Although the stars above Arizona’s wild remotes might give it a run for its money, the city of Phoenix offers the state’s indisputably brightest lights. As America’s fifth-largest city, it’s a thriving metropolis in the desert, bristling with cultural intrigue. Alongside a full complement of theatres, symphony halls and opera houses, you’ll be treated to some of the finest Southwestern and Mexican food around. Think mouth-watering tamales and tacos. It also invites in the state’s heritage and great outdoors, with the superb Desert Botanical Garden and the excellent Heard Museum, self-described as the world’s preeminent presentation of American Indian art.
With its great red sandstone formations piercing the big Arizona sky in a series of cathedral-like spires, it’s no surprise that Sedona has long attracted a near-religious level of reverence. And that’s not just among new-age spiritualists, with Jeep tours, hikes and hot-air balloon rides offering outdoors lovers truly moving views of its otherworldly landscape. Return to the art galleries and gourmet restaurants of its welcoming town, watched over by those omnipresent red cliffs.
Canyon de Chelly National Monument
For five millennia, people have called the rugged gorges of Canyon de Chelly home. And, you’ll quickly see why, with its beautifully barren ochre crags offset with surprising hidden-valley verdure that’s still farmed by the Navajo people to this day. The landmark, 800-foot-tall Spider Rock spire and its rippling canyon surrounds are an obvious highlight, as are the thousand-year-old White House Ruins – ancient dwellings built by Ancestral Puebloans in around 1060 ad – but look a little closer and you’ll discover unique prehistoric rock art, too.
Monument Valley Navajo Tribal Park
Quite literally, this is the Old West of the silver screen, with Monument Valley’s towering buttes having starred in everything from The Lone Star Ranger and Billy the Kid to a litany of John Wayne classics. In among these sandstone towers, you’ll also discover Navajo beliefs that exist to this today, with members of the Navajo Nation – America’s largest tribe – offering insightful guided tours.
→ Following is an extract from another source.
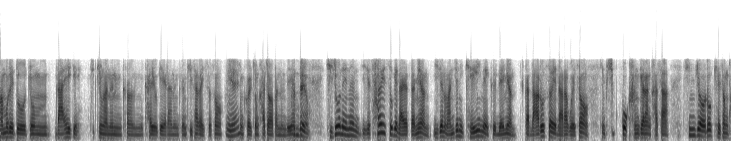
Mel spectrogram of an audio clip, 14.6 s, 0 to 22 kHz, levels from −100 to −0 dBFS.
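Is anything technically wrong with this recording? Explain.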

There’s even evidence of the ancient Puebloan people that called this place home centuries ago.
A labyrinthine series of flooded canyons, Lake Powell’s crisp blue dramatically contrasts with the region’s red rock to create a stunningly Martian landscape. Then, after exploring its rabbit warren of waterways on boating, Jet-Skiing and hiking adventures, there’s plenty more in its surroundings. Glen Canyon Dam is an engineering marvel. Walking through Antelope Canyon’s rippled slot maze is like stepping onto another planet. And, Horseshoe Bend is a natural treasure, where the mighty Colorado River coils back on itself, beset by great, 1,000-foot cliffs.
Something of an oasis town in the desert, Scottsdale is the perfect end to an Arizona adventure. Here, world-class resorts and spas are on hand to soothe after a few days on the road, while golf courses and a walkable old town of boutiques, restaurants and galleries offer a different kind of therapy. However, if you haven’t quite had your fill of exploration, there’s winding hiking and biking trails along the red-rock buttes of Papago Park
As Arizona’s star turn, this UNESCO-listed site and natural wonder of the world needs little introduction. But, it’s worth mentioning that there’s plenty of different ways to appreciate it, depending on your tastes. Drives along its southern rim offer magnificently varied overviews and, perhaps crucially, iconic sunsets. Hikes along the rim – or even strenuous ones to the canyon floor – bring you right among its layered rocks, while helicopter flights offer a full, aerial appreciation of the canyon’s sheer magnitude.